  91. 91.
    Eichhorn SJ, Davies GR (2006) Modelling the crystalline deformation of native and regenerated cellulose. Cellulose 13:291–307CrossRefGoogle Scholar
  92. 92.
    Tashiro K, Kobayashi M (1991) Theoretical evaluation of threedimensional elastic constants of native and regenerated celluloses: role of hydrogen bonds. Polymer 32:1516–1526CrossRefGoogle Scholar
  93. 93.
    Diddens I, Murphy B, Krisch M, Müller M (2008) Anisotropic elastic properties of cellulose measured using inelastic X-ray scattering. Macromolecules 41:9755–9759CrossRefGoogle Scholar
  94. 94.
    Takahashi M, Takenaka H (1982) X-Ray study of thermal expansion and transition of crystalline celluloses. Polym J 14:675–679CrossRefGoogle Scholar
  95. 95.
    Seitsonen S, Mikkonen I (1973) X-Ray study on the thermal expansion of cotton cellulose. Polym J 5:263–267CrossRefGoogle Scholar
  96. 96.
    Wada M, Kondo T, Okano T (2003) Thermally induced crystal transformation from cellulose Ia to Iβ. Polym J 35:155–159CrossRefGoogle Scholar
  97. 97.
    Wada M (2002) Lateral thermal expansion of cellulose Iβ and IIII polymorphs. J Polym Sci Polym Phys 40:1095–1102CrossRefGoogle Scholar
  98. 98.
    Kim DY, Nishiyama Y, Wada M, Kuga S, Okano T (2001) Thermal decomposition of cellulose crystallites in wood. Holzforschung 55:521–524CrossRefGoogle Scholar
  99. 99.
    Hori R, Wada M (2005) The thermal expansion of wood cellulose crystals. Cellulose 12:479–484CrossRefGoogle Scholar
  100. 100.
    Bergenstråhle M, Berglund LA, Mazeau K (2007) Thermal response in crystalline Iβ cellulose: a molecular dynamics study. J Phys Chem B 111:9138–9145CrossRefPubMedGoogle Scholar
  101. 101.
    Nogi M, Ifuku S, Abe K, Handa K, Nakagaito AN, Yano H (2006) Fiber-content dependency of the optical transparency and thermal expansion of bacterial nanofiber reinforced composites. Appl Phys Lett 88:133124–133124.3CrossRefGoogle Scholar
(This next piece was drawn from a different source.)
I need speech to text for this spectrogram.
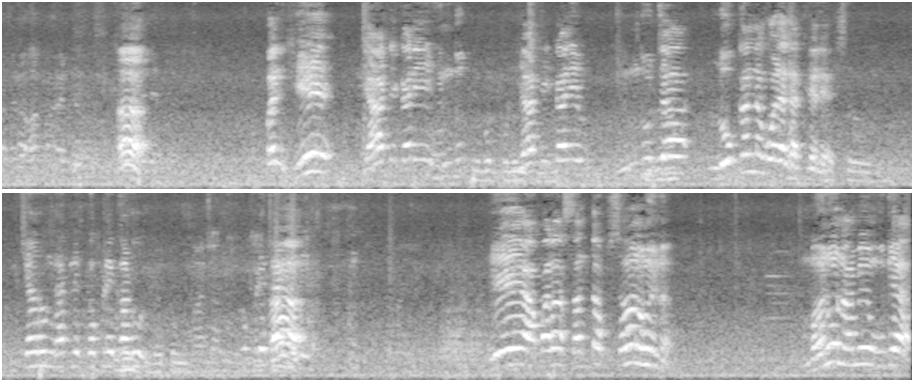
हा. पण हे या ठिकाणी हिंदू या ठिकाणी हिंदूच्या लोकांना गोळ्या घातलेल्या आहेत. विचारून घातले कपडे काढून. कपडे हा. हे आम्हाला संताप सहन होईन. म्हणून आम्ही उद्या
Copyright information

© The Japan Wood Research Society 2009

Authors and Affiliations

  1. 1.CERMAV-CNRSGrenoble cedex 9France

Personalised recommendations